* WHAT THE EXERCISE ASKS
Give a verbatim copy of the data, leaving the pictures out.
::::::::
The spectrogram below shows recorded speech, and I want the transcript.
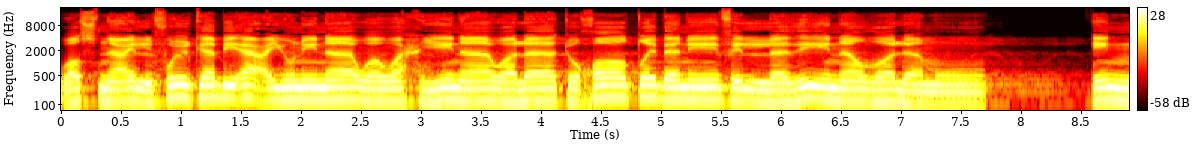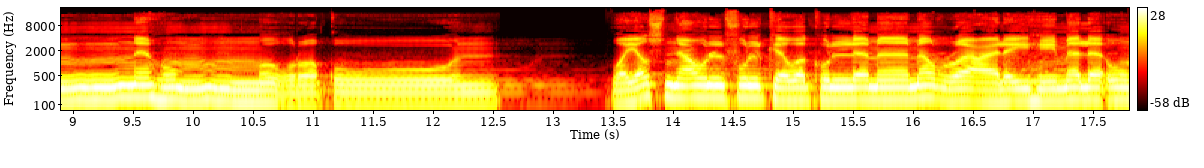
واصنع الفلك بأعيننا ووحينا ولا تخاطبني في الذين ظلموا. إنهم مغرقون. ويصنع الفلك وكلما مر عليه ملأ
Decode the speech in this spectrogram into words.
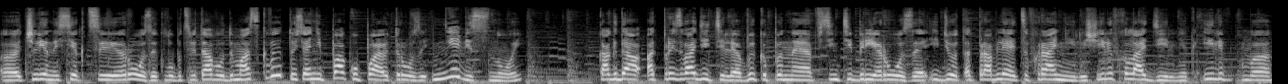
э, члены секции розы клуба «Цветовода Москвы». То есть они покупают розы не весной, когда от производителя выкопанная в сентябре роза идет, отправляется в хранилище или в холодильник, или в э,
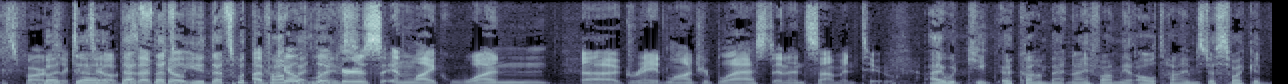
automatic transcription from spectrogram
As far as But, I can uh, tell, 'cause that's- I've that's killed, what you- that's what the I've combat killed knives- lickers in like one uh, grenade launcher blast, and then some in two. I would keep a combat knife on me at all times just so I could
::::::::
* YOUR RESPONSE
The spectrogram below shows recorded speech, and I want the transcript.
واصنع الفلك بأعيننا ووحينا ولا تخاطبني في الذين ظلموا. إنهم مغرقون. ويصنع الفلك وكلما مر عليه ملأ
Decode the speech in this spectrogram into words.
э, члены секции розы клуба «Цветовода Москвы». То есть они покупают розы не весной, когда от производителя выкопанная в сентябре роза идет, отправляется в хранилище или в холодильник, или в э,
automatic transcription from spectrogram
As far as But, I can uh, tell, 'cause that's- I've that's killed, what you- that's what the I've combat killed knives- lickers in like one uh, grenade launcher blast, and then some in two. I would keep a combat knife on me at all times just so I could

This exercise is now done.